**Task details**
When the line containing "Log-frequency spectrogram of" is found in the data below, copy it and each line after it through the line containing "The middle half", exactly and with no others.

-------- Data supplied

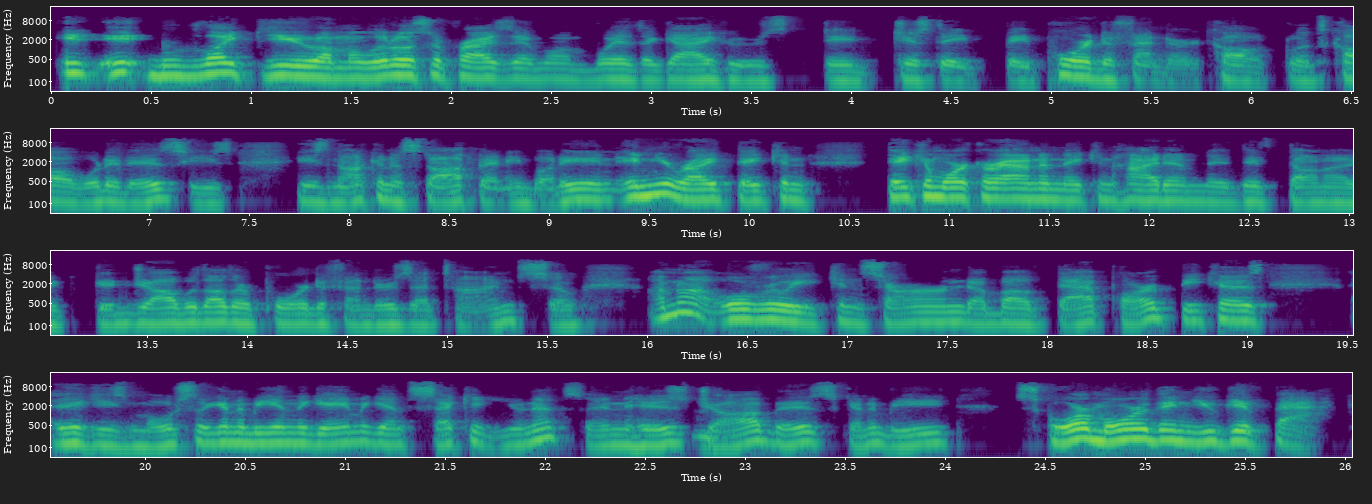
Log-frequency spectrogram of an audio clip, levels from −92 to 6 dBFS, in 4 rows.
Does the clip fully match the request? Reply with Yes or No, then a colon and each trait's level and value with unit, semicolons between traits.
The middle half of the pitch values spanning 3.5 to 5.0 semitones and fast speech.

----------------
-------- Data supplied

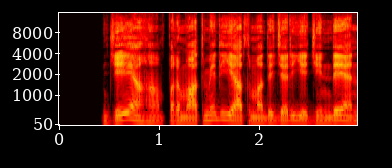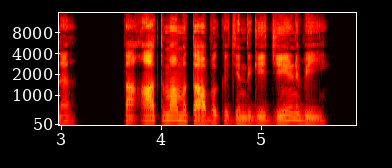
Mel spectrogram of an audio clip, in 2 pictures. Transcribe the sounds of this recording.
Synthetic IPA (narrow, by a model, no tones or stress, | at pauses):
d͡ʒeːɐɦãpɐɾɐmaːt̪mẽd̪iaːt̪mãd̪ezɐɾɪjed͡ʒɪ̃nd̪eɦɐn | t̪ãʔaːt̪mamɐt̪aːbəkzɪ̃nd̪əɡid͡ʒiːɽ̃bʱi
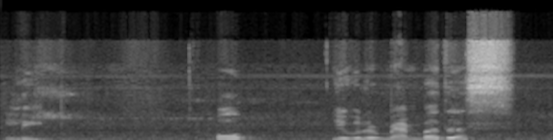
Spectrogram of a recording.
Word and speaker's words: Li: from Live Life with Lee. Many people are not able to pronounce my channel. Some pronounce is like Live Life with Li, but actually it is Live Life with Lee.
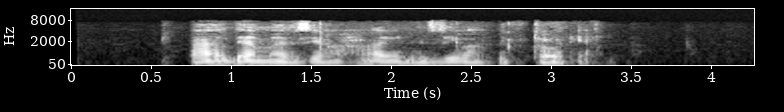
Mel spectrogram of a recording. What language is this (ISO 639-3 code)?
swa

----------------

**Your response**
Log-frequency spectrogram of an audio clip, levels from −92 to 6 dBFS, in 4 rows.
Does the clip fully match the request? Reply with Yes or No, then a colon and each trait's level and value with unit, semicolons between traits.
The middle half of the pitch values spanning 3.5 to 5.0 semitones and fast speech.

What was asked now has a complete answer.